Jane walked the narrow lanes of The Hamlet in the thirteenth hour… the hour that technically did not exist, except for her.

She saw a quaint cottage with freshly planted window-boxes full of flowers.

Who lives there? Oh, yes… now I remember. I should… no. No.

She circled the statue of the three fates. No one yet had recognized the crone’s face as her own. Then again, she rarely let people see the wrinkles and age spots she’d earned. Vanity played her like a puppet; she hardly realized the glamour she projected most of the time.

She circled the statue again, lost in her own thoughts.

I should give them more conflict… more…

A rabbit poked its head out from under a bush, glared at her condescendingly, then hopped away.

Plot bunnies. Humph! Annoying creatures. I’ve no time to chase them now…

Circling again, then choosing a path at random, Jane spied a house with a warm glow.

Aha! Yes. One of my best efforts. Their own stories were unimportant, but here…

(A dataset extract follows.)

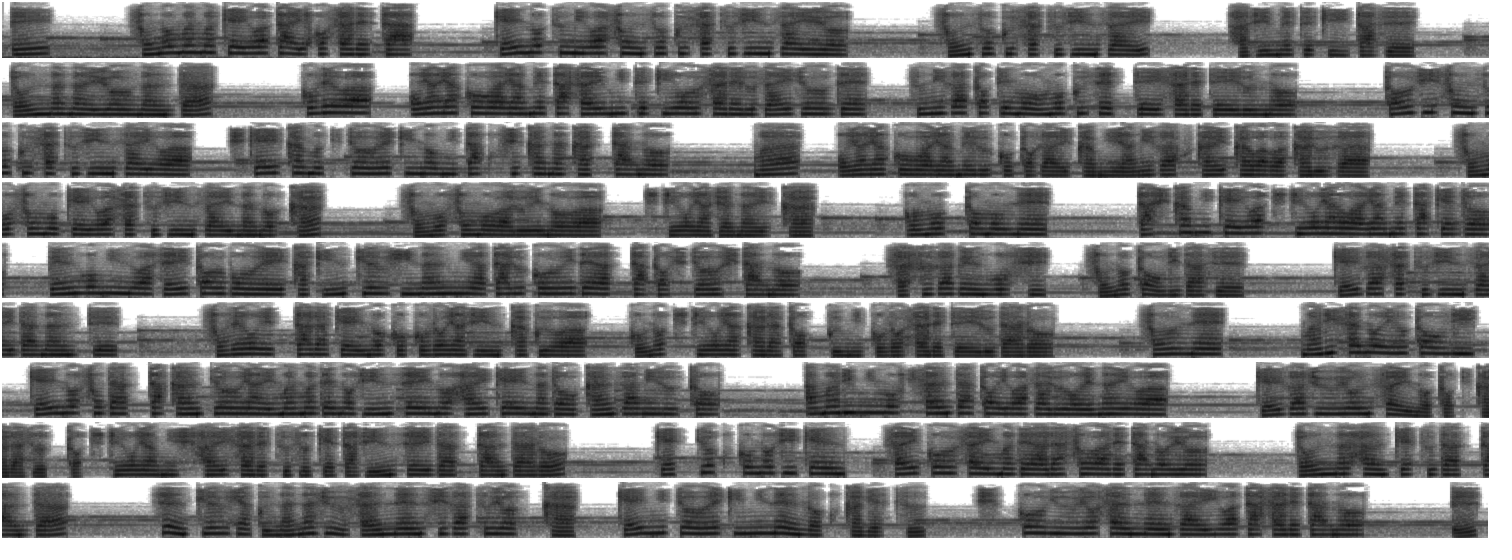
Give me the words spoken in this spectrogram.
ええ、そのまま K は逮捕された。K の罪は存続殺人罪よ。存続殺人罪？初めて聞いたぜ。どんな内容なんだ？これは、親や子は辞めた際に適用される罪状で、罪がとても重く設定されているの。当時存続殺人罪は、死刑か無期懲役の二択しかなかったの。まあ、親や子は辞めることがいかに闇が深いかはわかるが、そもそも刑は殺人罪なのか？そもそも悪いのは、父親じゃないか？ごもっともね。確かに K は父親を殺めたけど、弁護人は正当防衛か緊急避難に当たる行為であったと主張したの。さすが弁護士、その通りだぜ。K が殺人罪だなんて。それを言ったら K の心や人格は、この父親からとっくに殺されているだろ。そうね。マリサの言う通り、K の育った環境や今までの人生の背景などを鑑みると、あまりにも悲惨だと言わざるを得ないわ。K が14歳の時からずっと父親に支配され続けた人生だったんだろ結局この事件、最高裁まで争われたのよ。どんな判決だったんだ？1973年4月4日、K に懲役2年6ヶ月、執行猶予3年が言い渡されたの。え？っ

She drifted closer, to gaze in the window. The tableau of peace and contentment was not frozen, yet the scene did not change. A woman sat in a rocker, gently moving back and forth. The baby at her breast reached up toward his mother’s cheek. His father leaned on the fireplace mantle, a look of utter love and amazement on his face.

Here they found happiness.

Jane left the peaceful tableau and wandered from The Hamlet to The City. She used the thirteenth hour whenever she was stuck. Seeing her characters, the ones she’d so heartlessly killed off or discarded, living and breathing, taking on lives of their own, inspired her. Comforted her.

I am not cruel.

Fate is cruel, but I am not.

I am not fate.

I am NOT fate…

She failed to convince herself.

The soft whinny of a horse startled her. Although perhaps such a sound might be heard near a stable in the thirteenth hour, there should be no travellers, no one dynamic until the hour was over.

Then she remembered…

I freed him.

Jamie was watching her.

No… not Jamie. Galen. I named him Galen.

But the hour was gone. Her own rules bound her like Cinderella.

She turned into a pumpkin and was gone.

This story was written for a Write on Edge prompt about fate. It is directly related to my Marie Antionette fantasy “What Would Have Been.” No, I didn’t write “spoiler alert” at the top, although perhaps I should. You see, I love the idea I had for the story. Mainly, I wanted Marie to be given a second chance at life and love. I like the idea of having a place where a writer’s characters can go and live their own lives.

Many writers, myself included, have had the experience of a character developing a mind of their own. We may have had a plan for them, but they stubbornly assert themselves in some unexpected way. In this story, Jane had deliberately freed Galen, but she keeps forgetting that means he won’t do what she expects him to do anymore.

So… spoiler alert? Yes. This post kinda gives away the whole “Big Twist” at the climax of the story. The problem is, because I wrote this story as an exercise, writing one chapter each week, it has drawn itself out much longer than I anticipated. Readers should not have to slog through 25 chapters of boring material before the revelation occurs.

I’m providing links to the story in case anyone cares to catch up. As I said, I like the original idea and plan, but the actually story desperately needs an overhaul. I might actually do that when it’s done, and showcase the “raw rough” version with the polished final.

Or it might go on the shelf indefinitely.

What Would Have Been

The shortlink for this post is http://wp.me/p1rMYd-kF